(Extracted data entries)
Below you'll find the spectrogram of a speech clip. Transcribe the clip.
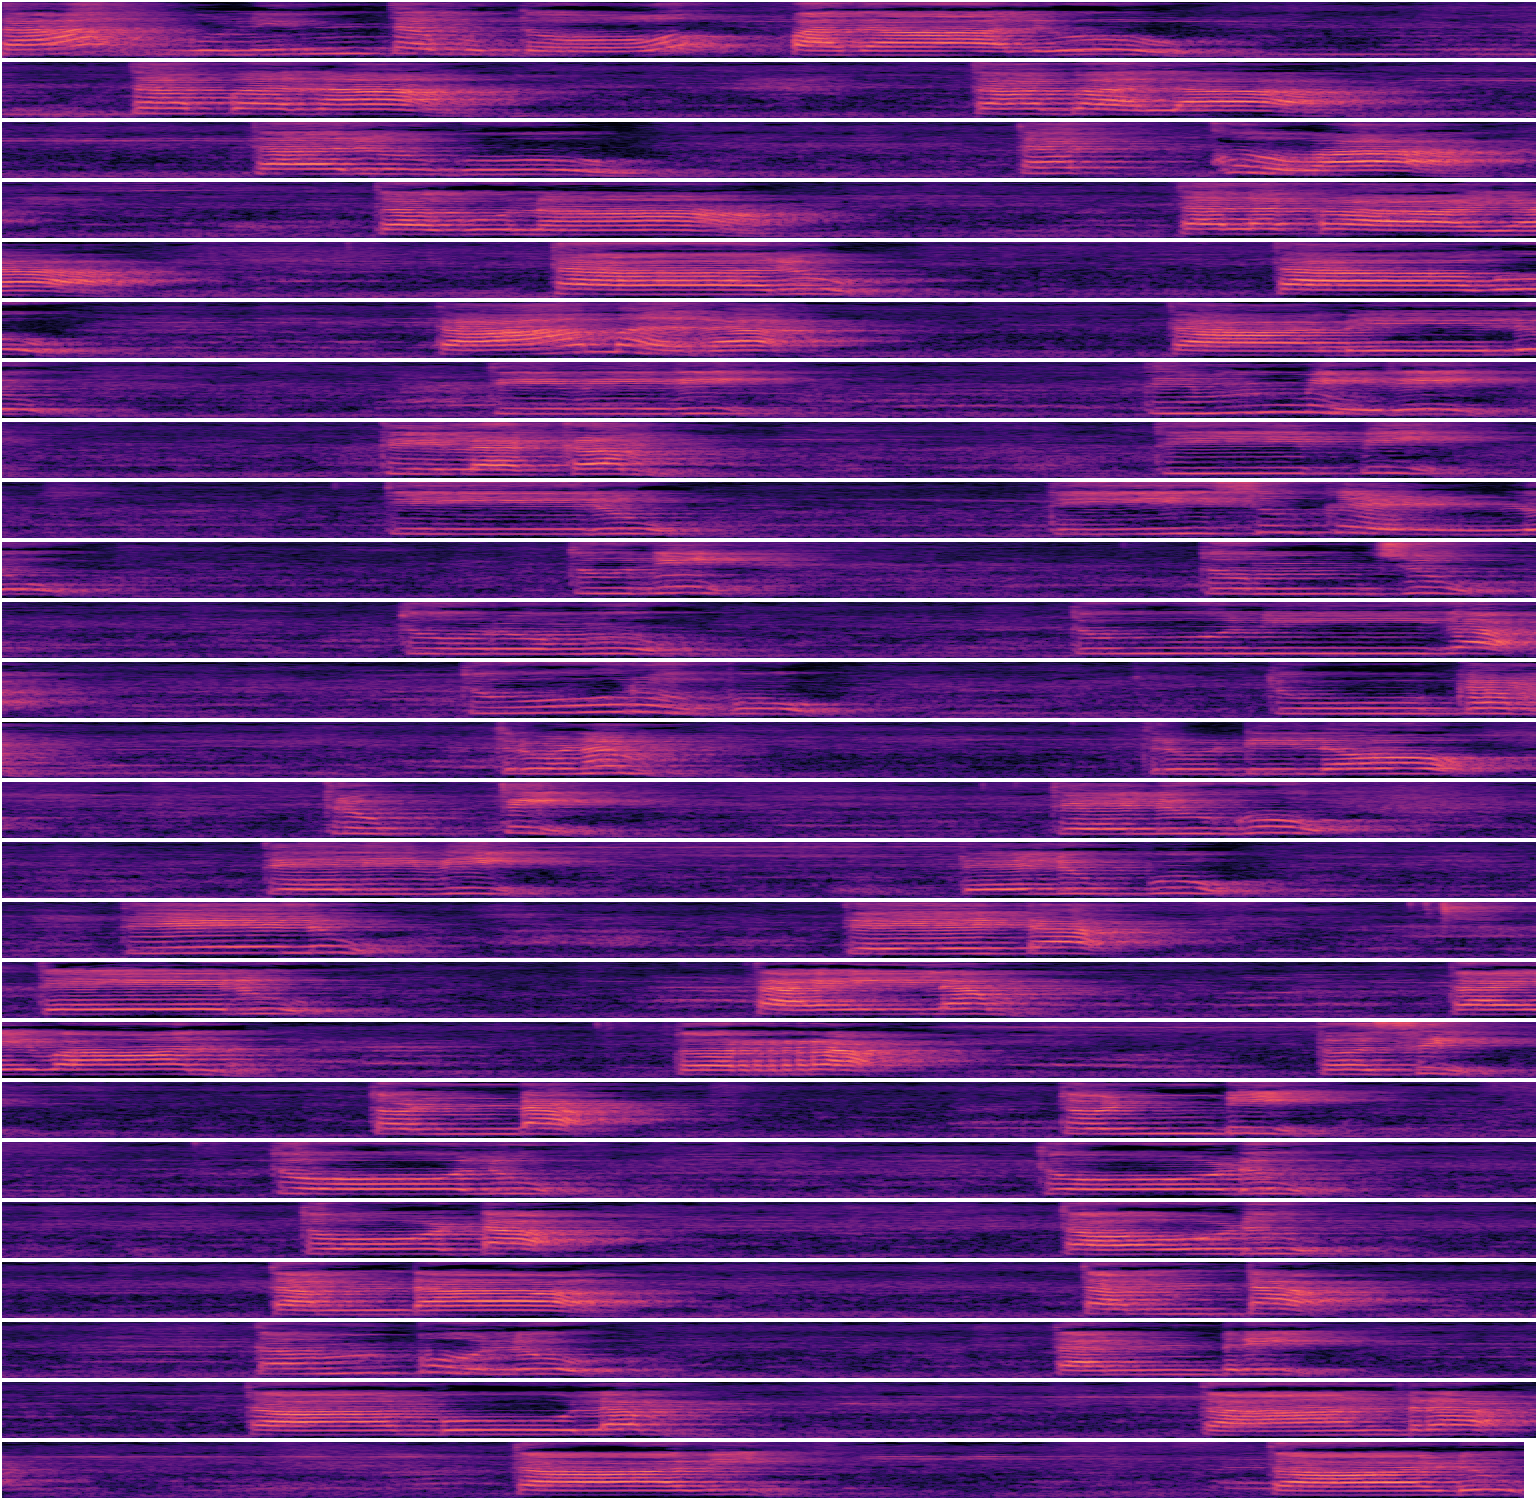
త గుణింతముతో పదాలు. తపన తబల తరుగు తక్కువ తగునా తలకాయ తారు తావు తామర తాబేలు తివిరి తిమ్మిరి తిలకం. తీపి తీరు తీసుకెళ్ళు తుని తుంచు తురుము తూనీగ తూరుపు తూకం తృణం త్రుటిలో తృప్తి తెలుగు తెలివి తెలుపు తేట తేరు తైలం తైవాన్ తొర్ర తొసి తొండ తొండి తోలు తోడు తోట తౌడు తండా తంట తంపులు తండ్రి. తాంబూలం తాండ్ర తావి తాడు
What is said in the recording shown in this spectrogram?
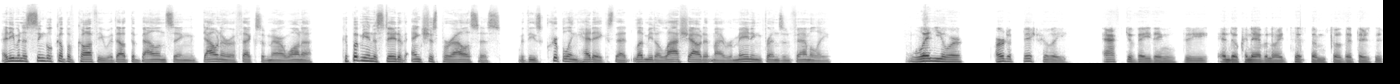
and even a single cup of coffee without the balancing, downer effects of marijuana could put me in a state of anxious paralysis with these crippling headaches that led me to lash out at my remaining friends and family. When you're artificially activating the endocannabinoid system so that there's this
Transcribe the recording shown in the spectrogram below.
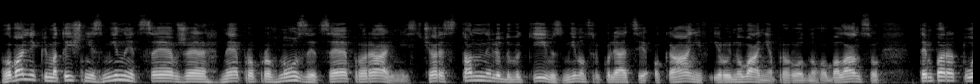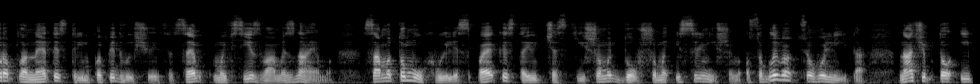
Глобальні кліматичні зміни це вже не про прогнози, це про реальність. Через стан льодовиків, зміну циркуляції океанів і руйнування природного балансу температура планети стрімко підвищується. Це ми всі з вами знаємо. Саме тому хвилі спеки стають частішими, довшими і сильнішими, особливо цього літа. Начебто і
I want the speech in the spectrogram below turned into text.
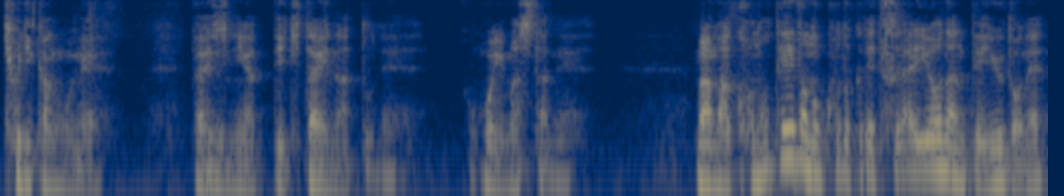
距離感をね、大事にやっていきたいなとね、思いましたね。まあまあ、この程度の孤独で辛いよなんて言うとね、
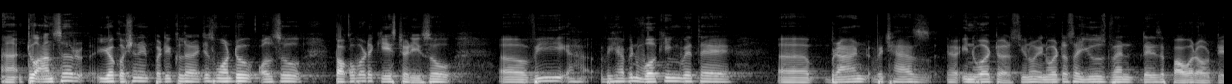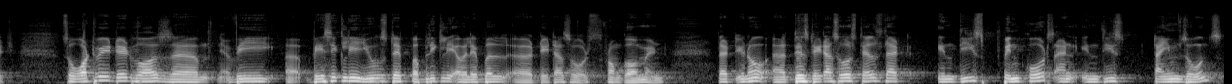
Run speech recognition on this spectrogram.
uh, to answer your question in particular, I just want to also talk about a case study. So uh, we, we have been working with a uh, brand which has uh, inverters. You know, inverters are used when there is a power outage. So what we did was um, we uh, basically used a publicly available data source from government that, you know, this data source tells that in these pin codes and in these time zones,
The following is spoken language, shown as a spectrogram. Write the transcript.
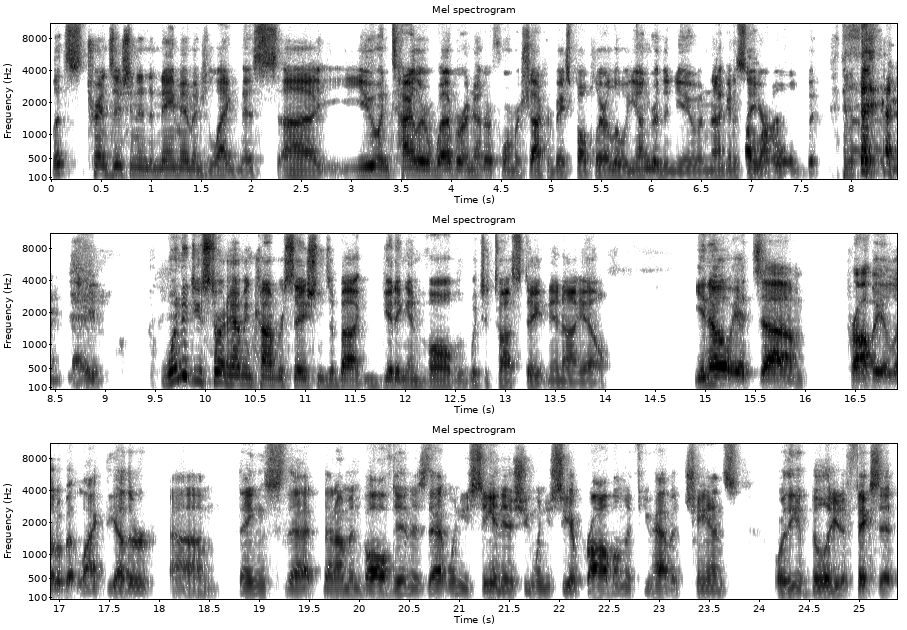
Let's transition into name, image, likeness. Uh, you and Tyler Weber, another former Shocker baseball player, a little younger than you. I'm not going to say oh, you're old, but when did you start having conversations about getting involved with Wichita State and NIL? You know, it's um, probably a little bit like the other um, things that that I'm involved in. Is that when you see an issue, when you see a problem, if you have a chance or the ability to fix it,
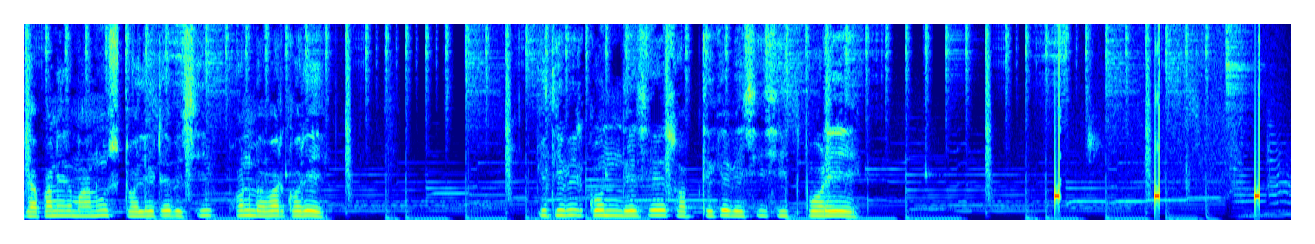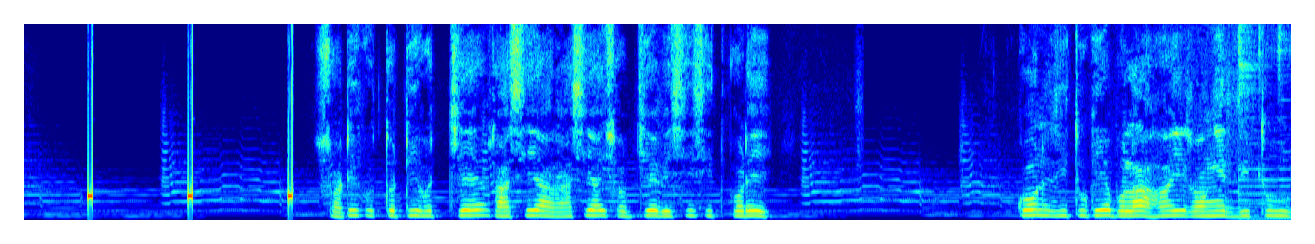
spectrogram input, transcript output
জাপানের মানুষ টয়লেটে বেশি ফোন ব্যবহার করে। পৃথিবীর কোন দেশে সব থেকে বেশি শীত পড়ে? সঠিক উত্তরটি হচ্ছে রাশিয়া। রাশিয়ায় সবচেয়ে বেশি শীত পড়ে। কোন ঋতুকে বলা হয় রঙের ঋতু?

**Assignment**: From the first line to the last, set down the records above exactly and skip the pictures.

**Completed task**:
Below you'll find the spectrogram of a speech clip. Transcribe the clip.
త గుణింతముతో పదాలు. తపన తబల తరుగు తక్కువ తగునా తలకాయ తారు తావు తామర తాబేలు తివిరి తిమ్మిరి తిలకం. తీపి తీరు తీసుకెళ్ళు తుని తుంచు తురుము తూనీగ తూరుపు తూకం తృణం త్రుటిలో తృప్తి తెలుగు తెలివి తెలుపు తేట తేరు తైలం తైవాన్ తొర్ర తొసి తొండ తొండి తోలు తోడు తోట తౌడు తండా తంట తంపులు తండ్రి. తాంబూలం తాండ్ర తావి తాడు
What is said in the recording shown in this spectrogram?
and even a single cup of coffee without the balancing, downer effects of marijuana could put me in a state of anxious paralysis with these crippling headaches that led me to lash out at my remaining friends and family. When you're artificially activating the endocannabinoid system so that there's this
Transcribe the recording shown in the spectrogram below.
Глобальні кліматичні зміни це вже не про прогнози, це про реальність. Через стан льодовиків, зміну циркуляції океанів і руйнування природного балансу температура планети стрімко підвищується. Це ми всі з вами знаємо. Саме тому хвилі спеки стають частішими, довшими і сильнішими, особливо цього літа. Начебто і
I want the speech in the spectrogram below turned into text.
距離感をね、大事にやっていきたいなとね、思いましたね。まあまあ、この程度の孤独で辛いよなんて言うとね、
Run speech recognition on this spectrogram.
uh, to answer your question in particular, I just want to also talk about a case study. So uh, we, we have been working with a uh, brand which has uh, inverters. You know, inverters are used when there is a power outage. So what we did was um, we uh, basically used a publicly available data source from government that, you know, this data source tells that in these pin codes and in these time zones,
The following is spoken language, shown as a spectrogram. Write the transcript.
Let's transition into name, image, likeness. Uh, you and Tyler Weber, another former Shocker baseball player, a little younger than you. I'm not going to say oh, you're old, but when did you start having conversations about getting involved with Wichita State and NIL? You know, it's um, probably a little bit like the other um, things that that I'm involved in. Is that when you see an issue, when you see a problem, if you have a chance or the ability to fix it,
spectrogram input, transcript output
জাপানের মানুষ টয়লেটে বেশি ফোন ব্যবহার করে। পৃথিবীর কোন দেশে সব থেকে বেশি শীত পড়ে? সঠিক উত্তরটি হচ্ছে রাশিয়া। রাশিয়ায় সবচেয়ে বেশি শীত পড়ে। কোন ঋতুকে বলা হয় রঙের ঋতু?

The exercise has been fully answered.